That makes integrating the promo emails with your regular content strategy a breeze.
Focus on that next promotion only and keep in mind that, for the weeks after the promo, you'll continue to put out free content via email.
Don't burn your list by over-selling.

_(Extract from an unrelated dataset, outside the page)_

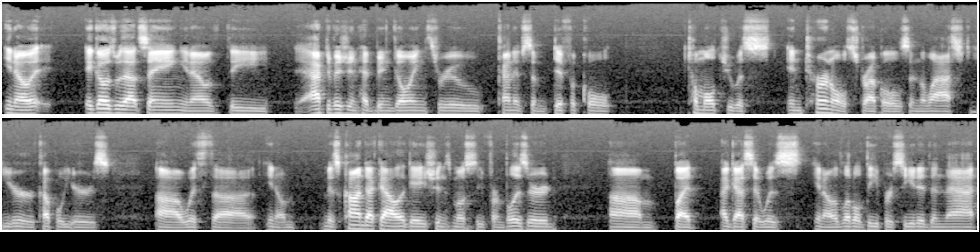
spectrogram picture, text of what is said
you know, it, it goes without saying, you know, the Activision had been going through kind of some difficult, tumultuous internal struggles in the last year, couple years, uh, with uh, you know misconduct allegations, mostly from Blizzard. Um, but I guess it was you know a little deeper seated than that.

But be bold when a launch is going on - as what you're promoting is solving problems for your subscribers!
Again, those are just affiliate marketing basics.
I cannot dive deep into how you can segment your list after the affiliate launch is over or advanced strategies like sending emails to the un-opens to increase your overall open-rates.
But I can tell you that email marketing will be one of the pillar income streams in my business this year.
Lastly, we talked about the famous Resources page.
That's the page where you can list all the tools and services you use, used in the past, or recommend for your readers.
On my Resources page, you'll see what hosting companies I recommend, what themes and plugins I think are worth using, and third-party services for SEO or website security.
Keep in mind that this page will be changing over time.
You might build it once and not touch it for months.
But then you come across this new fantastic service that you think your audience should take advantage of.
By simply adding an affiliate link and an explanation to your Resources page, you're making it super easy for your readers to find out more.
Matt has written a comprehensive piece on building profitable Resources pages.
I want to end this post with this last recommendation, as I think we touched upon enough affiliate marketing basics for you to get started.
The best decision I made to start with affiliate marketing was to sign up for Shareasale.com.
That is a platform used by companies like WP Engine, StudioPress, and many others to run their affiliate programs.
So by signing up for Shareasale here, you can apply to hundreds of affiliate programs in all niches you can think of.